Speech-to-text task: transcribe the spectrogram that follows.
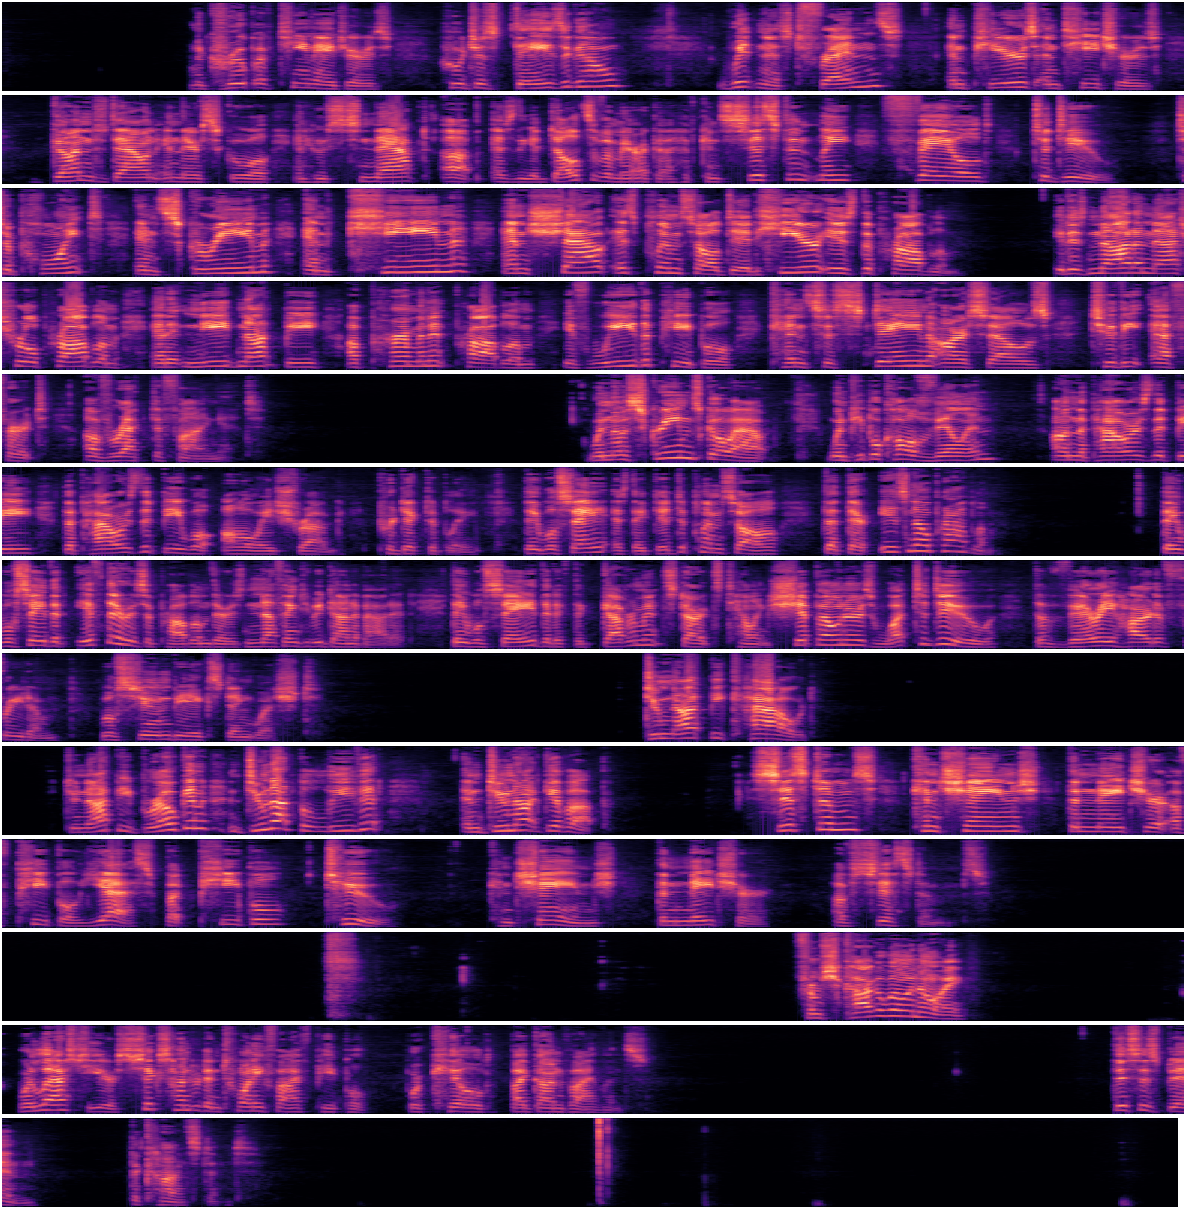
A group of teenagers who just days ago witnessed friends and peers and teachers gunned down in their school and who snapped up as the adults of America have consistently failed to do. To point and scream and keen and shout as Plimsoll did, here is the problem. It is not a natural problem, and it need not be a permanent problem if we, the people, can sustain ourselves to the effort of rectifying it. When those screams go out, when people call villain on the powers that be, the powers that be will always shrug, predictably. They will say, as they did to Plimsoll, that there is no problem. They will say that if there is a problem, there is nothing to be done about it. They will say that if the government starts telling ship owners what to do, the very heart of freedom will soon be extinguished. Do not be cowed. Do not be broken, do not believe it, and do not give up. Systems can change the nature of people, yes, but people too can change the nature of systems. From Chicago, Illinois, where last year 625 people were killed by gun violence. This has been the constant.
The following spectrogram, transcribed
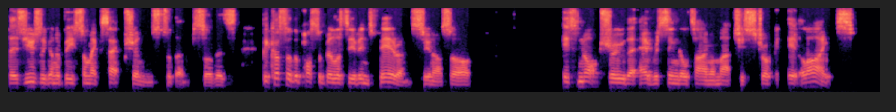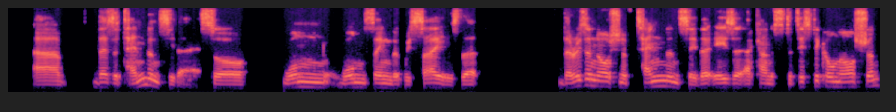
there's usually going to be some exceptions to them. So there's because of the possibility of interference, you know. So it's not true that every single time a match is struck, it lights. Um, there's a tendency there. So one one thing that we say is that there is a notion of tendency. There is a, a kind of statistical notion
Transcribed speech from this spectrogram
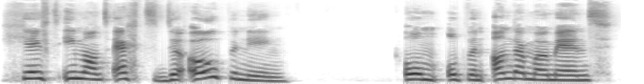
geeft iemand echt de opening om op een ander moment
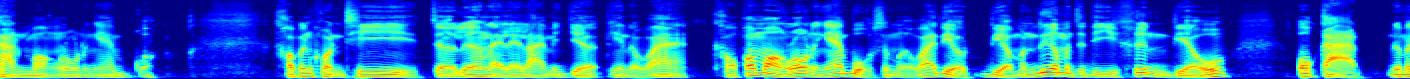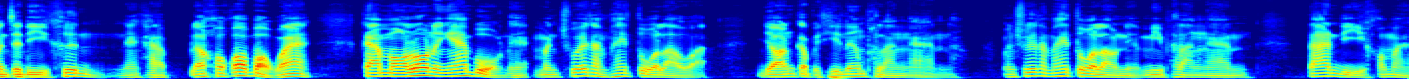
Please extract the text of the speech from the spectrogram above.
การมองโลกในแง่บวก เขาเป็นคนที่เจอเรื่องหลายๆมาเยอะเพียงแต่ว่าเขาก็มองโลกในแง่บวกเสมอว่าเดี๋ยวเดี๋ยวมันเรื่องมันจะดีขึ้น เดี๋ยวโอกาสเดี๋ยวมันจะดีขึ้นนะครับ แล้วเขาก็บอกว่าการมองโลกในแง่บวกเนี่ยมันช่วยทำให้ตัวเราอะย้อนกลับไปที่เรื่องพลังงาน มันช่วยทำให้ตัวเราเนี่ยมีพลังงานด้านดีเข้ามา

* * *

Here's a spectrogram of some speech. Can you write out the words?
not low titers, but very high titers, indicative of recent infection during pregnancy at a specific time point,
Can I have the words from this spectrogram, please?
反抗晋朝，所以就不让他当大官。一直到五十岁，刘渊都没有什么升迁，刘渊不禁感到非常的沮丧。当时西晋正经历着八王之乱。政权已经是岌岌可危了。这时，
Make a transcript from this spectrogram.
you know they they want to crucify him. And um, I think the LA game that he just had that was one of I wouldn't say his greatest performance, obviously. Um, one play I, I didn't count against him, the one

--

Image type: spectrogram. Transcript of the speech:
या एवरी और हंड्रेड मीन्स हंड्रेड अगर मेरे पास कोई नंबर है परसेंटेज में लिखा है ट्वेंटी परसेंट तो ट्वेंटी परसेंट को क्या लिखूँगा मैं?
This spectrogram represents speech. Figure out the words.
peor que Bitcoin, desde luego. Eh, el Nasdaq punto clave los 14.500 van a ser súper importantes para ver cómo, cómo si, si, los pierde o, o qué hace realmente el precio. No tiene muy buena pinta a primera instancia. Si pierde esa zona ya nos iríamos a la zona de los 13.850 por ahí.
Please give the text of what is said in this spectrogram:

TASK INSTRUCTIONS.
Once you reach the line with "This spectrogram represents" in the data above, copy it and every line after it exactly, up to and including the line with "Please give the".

ANSWER SECTION.
This spectrogram represents speech. Figure out the words.
peor que Bitcoin, desde luego. Eh, el Nasdaq punto clave los 14.500 van a ser súper importantes para ver cómo, cómo si, si, los pierde o, o qué hace realmente el precio. No tiene muy buena pinta a primera instancia. Si pierde esa zona ya nos iríamos a la zona de los 13.850 por ahí.
Please give the text of what is said in this spectrogram:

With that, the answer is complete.